I didn't have it in me to stay for the Rebel Alliance Jam, having already climaxed (musically), and sunk into the depths of exhaustion and a desire to sleep. I didn't even really need to listen to music on the drive home, as a weekend's worth of songs were swimming through my head, surfacing to my lips at random, and usually only for a verse or two. Then it was on to the next one, and the next, and so forth all the way home and into the morning. As much pain as lack of sleep on Sunday morning had caused me, I knew it would be double back at the office the next day, and yet, with all the energy from the festival running through my veins, it was nearly impossible to sleep. Mile High Year One was a success.
As a whole, I would say that everything was damn decent. A little more mainstream than some of the other summer festivals it may have been, but at the same time, all the small acts, the local acts, and the indie faves made up for the pop star headliners and corporate consumerism. Even the pop star headliners were damn good, and performed their hearts out for the exuberant masses. And it was clean. People make a mess, and the mess is always worse at high densities of people, but whoever was in charge of keeping up appearances was doing their job, and I was especially pleased to see the recycling and compost bins placed nearly every 100 ft, and even more pleased to see people actually use them. And the best part, I only had to drive for an hour to see throngs of high caliber musicians play in an atmosphere that brings out the best sides of people.

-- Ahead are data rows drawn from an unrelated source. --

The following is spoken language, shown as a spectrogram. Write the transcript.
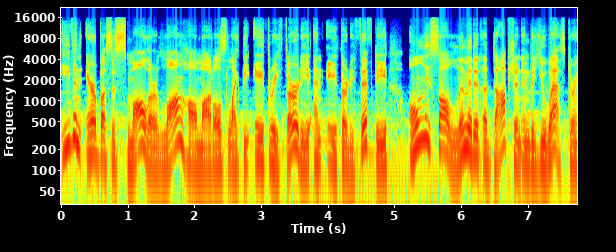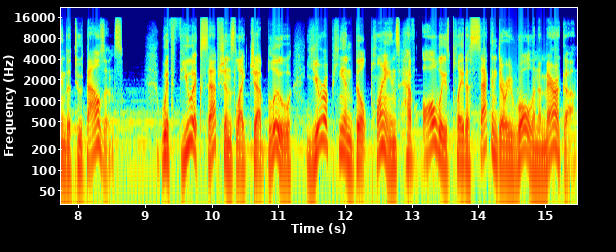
even Airbus's smaller long-haul models like the A330 and A350 only saw limited adoption in the US during the 2000s. With few exceptions like JetBlue, European-built planes have always played a secondary role in America.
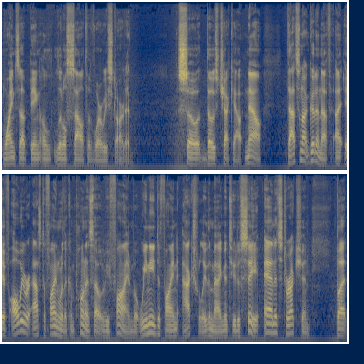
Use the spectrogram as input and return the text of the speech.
winds up being a little south of where we started. So those check out. Now, that's not good enough. Uh, if all we were asked to find were the components, that would be fine, but we need to find actually the magnitude of C and its direction. But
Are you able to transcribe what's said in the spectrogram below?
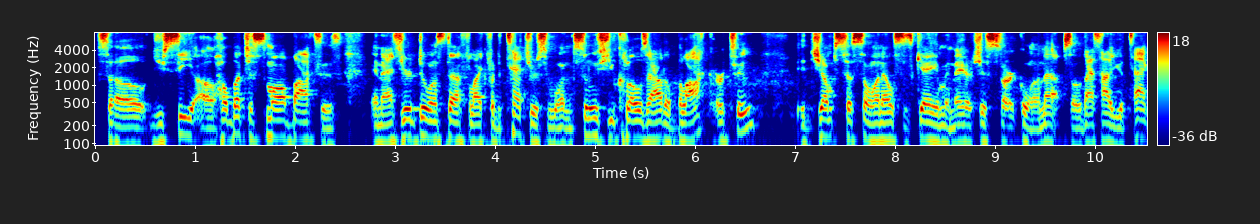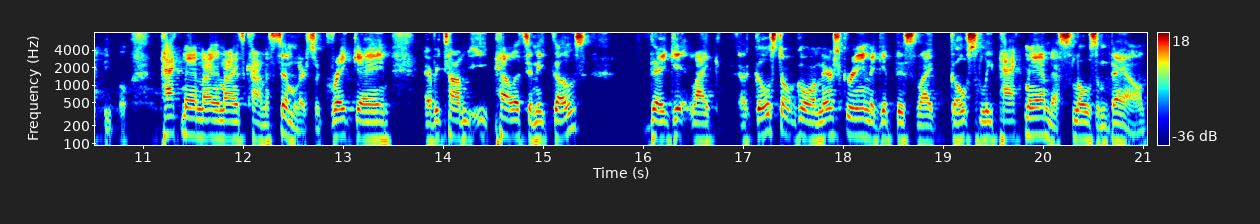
So you see a whole bunch of small boxes, and as you're doing stuff like for the Tetris one, as soon as you close out a block or two, it jumps to someone else's game and they just start going up. So that's how you attack people. Pac-Man 99 is kind of similar. It's a great game. Every time you eat pellets and eat ghosts, they get like a ghost don't go on their screen, they get this like ghostly Pac-Man that slows them down.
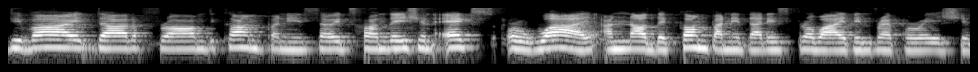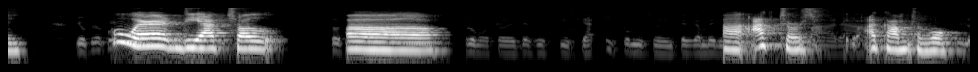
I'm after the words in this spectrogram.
divide that from the company. So it's foundation X or Y and not the company that is providing reparation. Who were the actual uh, uh, actors accountable?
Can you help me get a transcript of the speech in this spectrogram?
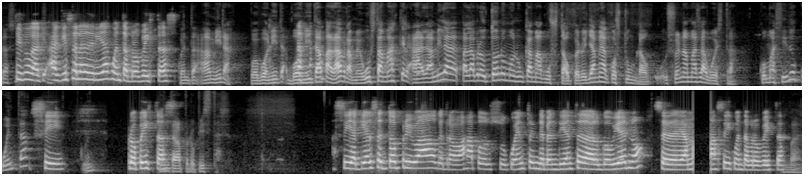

I believe in the healing powers of music, and Mile High may have added years back onto my life.
I already find myself wondering how it will all go down this time next year!